The court has now ordered the IND to rethink their decision, and has postponed further proceedings awaiting the IND’s reply.
Wider implications regarding knowledge migrant salary
The knowledge migrant policy is by far the most widely used employment based immigration policy in the Netherlands. The rules are simple: a knowledge migrant must be an employee of a so-called recognised sponsor, his or her salary must meet the applicable norms, and the highly skilled migrant salary must be competitive objectively (something that is not even widely assessed by the IND). Everything is clearly aimed at a subjective admission test in which the employer’s willingness to pay plays a key role. Recognised sponsors do not need to show each candidate’s diplomas and verified employment history (although the IND is known to make exceptions), and the IND regards the recognised sponsor as its “client”. The rules should be predictable and user-friendly for the IND’s clients’ sake. Undeniably, with more than one thousand applications per month, the policy really is a big success.
But there is another side to all this. At its conception in 2004, the key government advisors already noticed that any policy as subjective as the proposed knowledge migrant policy is inherently vulnerable to abuse. The knowledge migrant who is found out paying back sums of money to her own employer clearly reveals to the authorities the achilles heel of the policy they are called to execute. The officers’ findings certainly must have raised questions with them about the employer’s real willingness to pay, central to the admission of the knowledge migrant and her family. We do understand the IND’s iniital unease when they are confronted with an arrangement like this. Certainly, the government cannot be expected to allow all situations of repayment of salaries, since that would undermine the entire policy!
But the interim ruling clearly does not compel the IND to accept all occasions where a knowledge migrant salary is paid back to the employer.
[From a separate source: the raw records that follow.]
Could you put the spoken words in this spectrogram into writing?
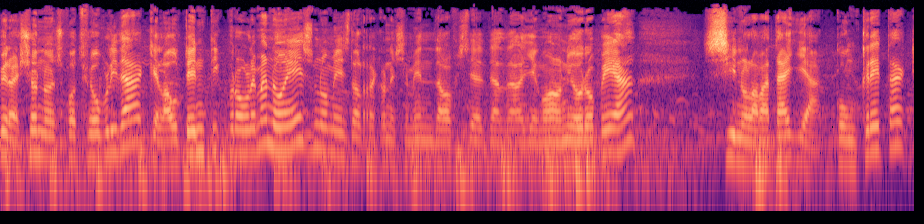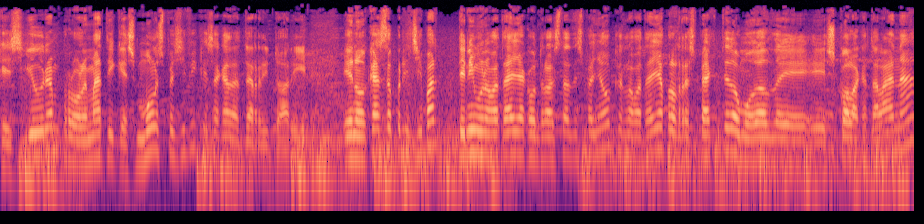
però això no ens pot fer oblidar que l'autèntic problema no és només del reconeixement de l'oficialitat de la llengua a la Unió Europea, sinó la batalla concreta que es lliura en problemàtiques molt específiques a cada territori. En el cas del Principat tenim una batalla contra l'estat espanyol, que és la batalla pel respecte del model d'escola catalana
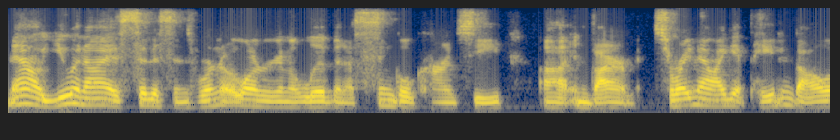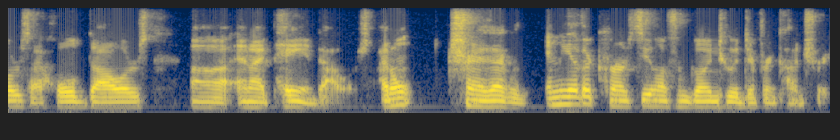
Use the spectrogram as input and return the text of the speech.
now you and I, as citizens, we're no longer going to live in a single currency uh, environment. So, right now, I get paid in dollars, I hold dollars, uh, and I pay in dollars. I don't transact with any other currency unless I'm going to a different country.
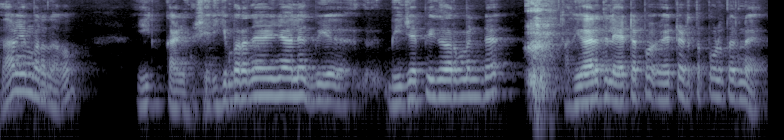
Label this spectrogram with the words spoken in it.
അതാണ് ഞാൻ പറഞ്ഞത്. അപ്പം ഈ കഴി ശരിക്കും പറഞ്ഞു കഴിഞ്ഞാൽ ബി ജെ പി ഗവൺമെന്റ് അധികാരത്തിൽ ഏറ്റപ്പോൾ ഏറ്റെടുത്തപ്പോൾ തന്നെ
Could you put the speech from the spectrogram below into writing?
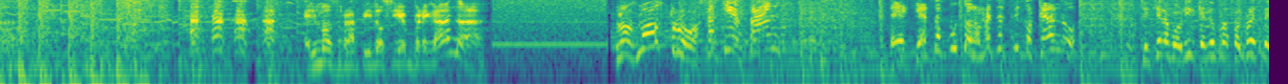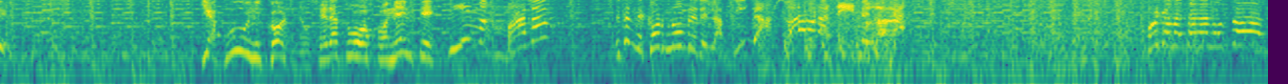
El más rápido siempre gana. ¡Los monstruos! ¡Aquí están! ¡Eh, quieto, puto! ¡No me estés picoteando! Quien quiera morir, que dé un paso al frente. Yabu Unicornio será tu oponente. ¿Qué mamada? Es el mejor nombre de la vida. ¡Ahora sí, te toca! ¡Voy a matar a los dos!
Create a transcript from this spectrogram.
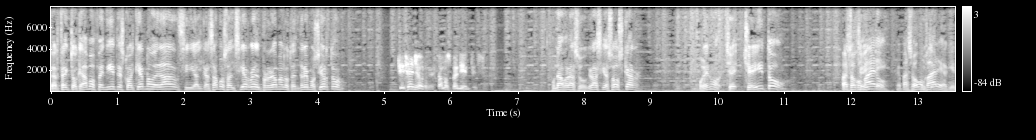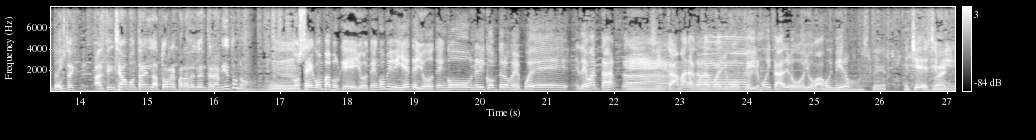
Perfecto, quedamos pendientes. Cualquier novedad, si alcanzamos al cierre del programa, lo tendremos, ¿cierto? Sí, señor, estamos pendientes. Un abrazo, gracias, Oscar. Bueno, che, Cheito. Pasó, compadre? ¿Qué pasó, compadre? Aquí estoy. ¿Usted al fin se va a montar en la torre para ver el entrenamiento o no? Mm, No sé, compa, porque yo tengo mi billete, yo tengo un helicóptero que me puede levantar y Ah. sin cámara, con la cual yo firmo y tal, yo, yo bajo y miro. Eche, ese mi-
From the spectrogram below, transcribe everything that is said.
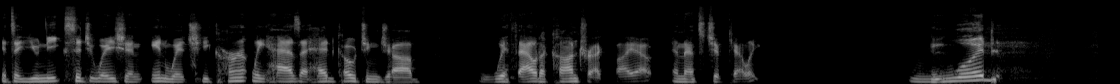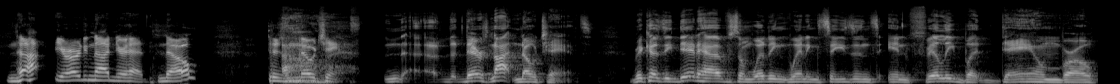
it's a unique situation in which he currently has a head coaching job without a contract buyout, and that's Chip Kelly. Would not you're already nodding your head. No, there's no oh, chance. N- uh, there's not no chance because he did have some winning winning seasons in Philly, but damn, bro,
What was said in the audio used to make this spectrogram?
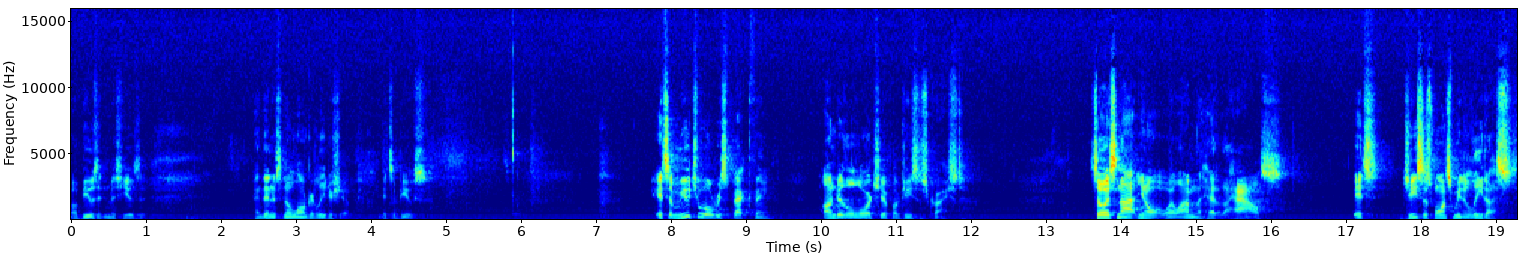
abuse it and misuse it. And then it's no longer leadership it's abuse. It's a mutual respect thing under the lordship of Jesus Christ. So it's not, you know, well, I'm the head of the house. It's Jesus wants me to lead us.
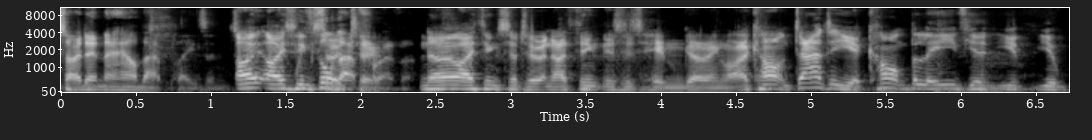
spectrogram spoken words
So I don't know how that plays into. I, I think thought so that too. forever. No, I think so too, and I think this is him going like, "I can't, Daddy, I can't believe you, you, you,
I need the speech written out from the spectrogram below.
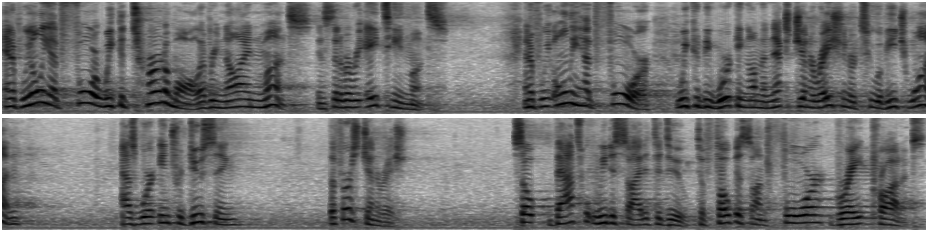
And if we only had four, we could turn them all every nine months instead of every 18 months. And if we only had four, we could be working on the next generation or two of each one as we're introducing the first generation. So that's what we decided to do, to focus on four great products.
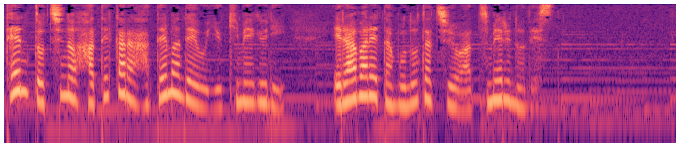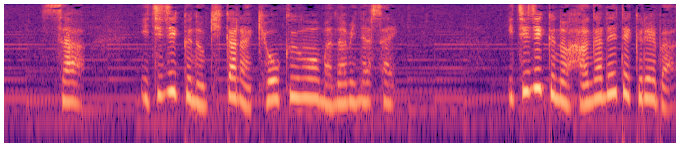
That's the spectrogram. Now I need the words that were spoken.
天と地の果てから果てまでを行き巡り選ばれた者たちを集めるのです。さあイチジクの木から教訓を学びなさい。イチジクの葉が出てくれば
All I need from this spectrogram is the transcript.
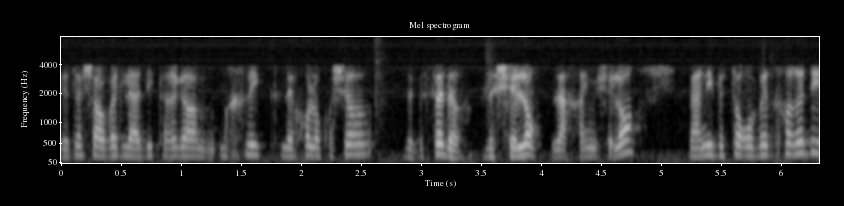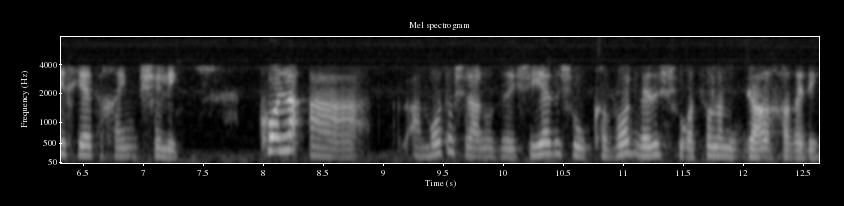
וזה שהעובד לידי כרגע מחליט לאכול לא כשר, זה בסדר, זה שלו, זה החיים שלו, ואני בתור עובד חרדי אחיה את החיים שלי. כל המוטו שלנו זה שיהיה איזשהו כבוד ואיזשהו רצון למגזר החרדי.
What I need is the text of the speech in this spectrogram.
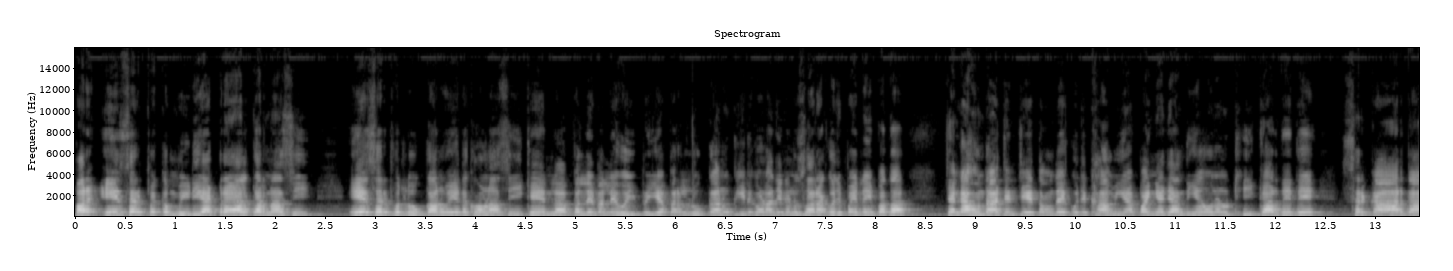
ਪਰ ਇਹ ਸਿਰਫ ਇੱਕ ਮੀਡੀਆ ਟ੍ਰਾਇਲ ਕਰਨਾ ਸੀ, ਇਹ ਸਿਰਫ ਲੋਕਾਂ ਨੂੰ ਇਹ ਦਿਖਾਉਣਾ ਸੀ ਕਿ ਲ- ਬੱਲੇ ਬੱਲੇ ਹੋਈ ਪਈ ਆ, ਪਰ ਲੋਕਾਂ ਨੂੰ ਕੀ ਦਿਖਾਉਣਾ, ਜਿਨ੍ਹਾਂ ਨੂੰ ਸਾਰਾ ਕੁਝ ਪਹਿਲਾਂ ਹੀ ਪਤਾ। ਚੰਗਾ ਹੁੰਦਾ ਅਚਨਚੇਤ ਆਉਂਦੇ, ਕੁਝ ਖਾਮੀਆਂ ਪਾਈਆਂ ਜਾਂਦੀਆਂ, ਉਹਨਾਂ ਨੂੰ ਠੀਕ ਕਰਦੇ ਤੇ ਸਰਕਾਰ ਦਾ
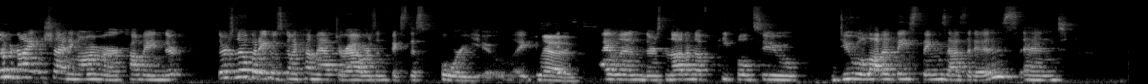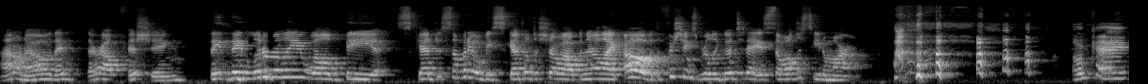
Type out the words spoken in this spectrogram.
no knight in shining armor coming. There, there's nobody who's going to come after hours and fix this for you. Like, yes. island, there's not enough people to do a lot of these things as it is. And I don't know, they, they're out fishing they, they literally will be scheduled. Somebody will be scheduled to show up, and they're like, "Oh, but the fishing's really good today, so I'll just see tomorrow." okay,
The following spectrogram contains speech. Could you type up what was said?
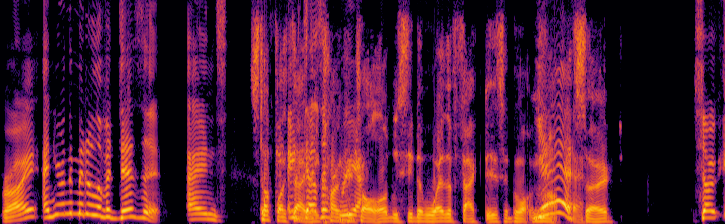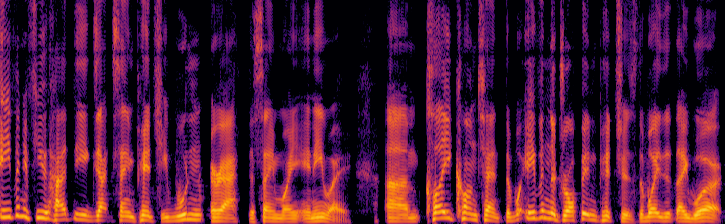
right? And you're in the middle of a desert and Stuff like that. You can't react- control, obviously, the weather factors and whatnot. Yeah. So, So even if you had the exact same pitch, it wouldn't react the same way anyway. Um, clay content, the, even the drop-in pitches, the way that they work,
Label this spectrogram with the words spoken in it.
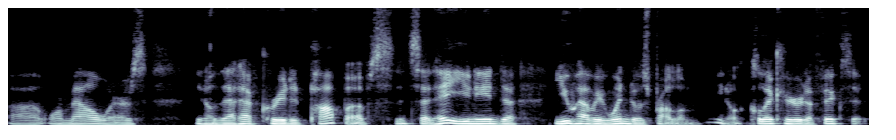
uh, or malwares you know that have created pop-ups that said hey you need to you have a windows problem. You know click here to fix it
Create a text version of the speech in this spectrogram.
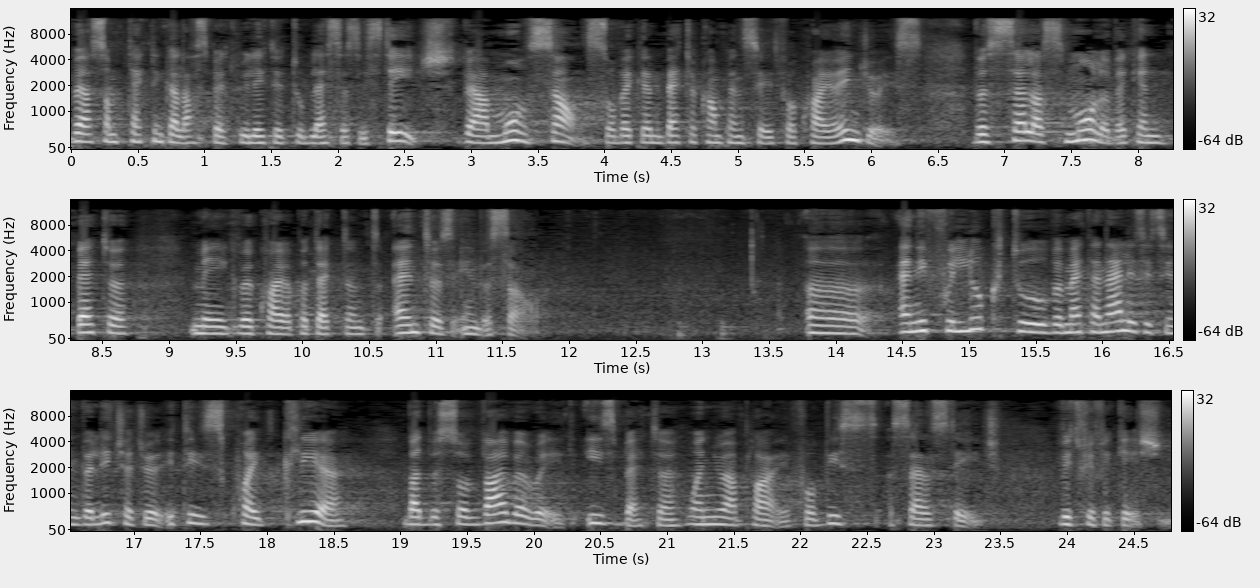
there are some technical aspects related to blastocyst stage. There are more cells, so they can better compensate for cryo-injuries. The cells are smaller, they can better make the cryoprotectant enters in the cell. Uh, and if we look to the meta-analysis in the literature, it is quite clear that the survival rate is better when you apply for this cell stage vitrification.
The court merely finds that, given the evidence, especially the fact that the arrangement in this case was clearly initiated from the employee’s side, was well-documented and that there was no deduction from the knowledge migrant salary, there is no valid claim for abuse of the knowledge migrant salary norm.
For more information about the knowledge migrant policy please send an email to Arend van Rosmalen